The study also revealed that for every Israeli with an academic degree who returned to Israel from abroad in 2014, 2.6 Israeli academics emigrated. This increased to 4.5 emigrants per returnee by 2017.
The total number of Israelis practicing medicine in other OECD countries in 2006 was 9.8% of all Israeli physicians. The total of physicians abroad increased to 14% by 2016.
Pushing educated Israelis to search for employment elsewhere is a combination of falling labor productivity, slipping further behind leading developed countries, and the country’s relatively high consumer prices.
Both Tel Aviv and Jerusalem feature among the five most expensive cities in the OECD to buy a home.
“While the overall emigration numbers are still relatively small when compared to Israel’s total population, the bite that they take out of the most educated segments of society – those that keep Israel a part of the developed world – is not inconsequential,” said Ben-David.
“In light of the breadth, depth and the direction of the emigration from Israel, a serious solution to the problem requires much more than the ineffectual symptomatic assistance at individual levels that has been implemented until now. A sharp pivot in national budgetary priorities is needed,” he said.
The Shoresh Institution’s findings also suggest that the better the institution of higher learning, the greater the emigration rate of its graduates.
Approximately 5% of graduates with degrees in sciences and engineering from non-research colleges have lived abroad for the past three or more years, compared to about 4% from social sciences and humanities fields.
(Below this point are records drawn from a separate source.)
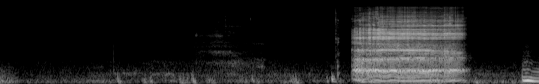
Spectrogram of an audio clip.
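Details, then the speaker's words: Female burping uncontrollably after drinking Sprite: one loud, long, deep voiced belch lasting about a second, after quiet room noise and faint talk. "wow oh my God that's the Sprite burp right there"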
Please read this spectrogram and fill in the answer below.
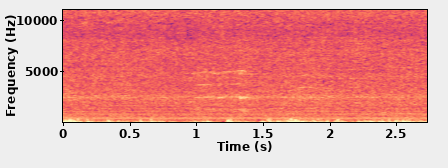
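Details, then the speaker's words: Secondhand LG 25UM58-P ultrawide monitor gives a steady electrical buzz or hum whenever it is powered on, loudest in front of the screen; it was louder on the original stand and is reduced on an arm mount. Cause unknown. "i don't know if you could hear it but it's producing it this uh faint humming or buzzing sound actually it's not faint if you're in the front of the monitor"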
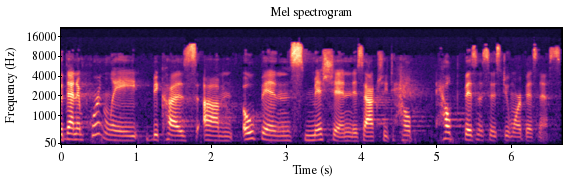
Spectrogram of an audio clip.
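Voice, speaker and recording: Speaking at a moderate pace in an unremarkable speaking voice, a woman keeps fairly even intonation and a fairly low pitch while her loudness swings widely. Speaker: marketing executive. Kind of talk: panel discussion.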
This figure, however, rises to 9.2% among sciences and engineering graduates from Israel’s top research institutions.
Demonstrating the impact of emigration on Israeli academia, the number of Israelis teaching at the economics and computer science departments of the top 40 American universities could fill almost two additional Israeli departments in each field.
In the case of the top American business schools, Israeli academics teaching there could fill nearly three-and-a-half Israeli business schools.
“The extent of emigration, the direction of the trend, and the direction that all of Israel – a country that needs to remain sufficiently attractive to those who are very sought after by other countries – is headed, should ring alarm bells in all of the corridors that determine Israel’s national priorities,” Ben-David said, issuing a warning to the next Israeli government.
Providing necessary tools, including education, and suitable conditions to much wider swaths of the population, he said, would enable Israel to bring down poverty rates and raise the country’s economic growth.
Including a larger share of Israel’s skilled population in the economy would lead to significantly steeper growth, and Israelis would increasingly remain at home and even start returning from abroad in greater numbers.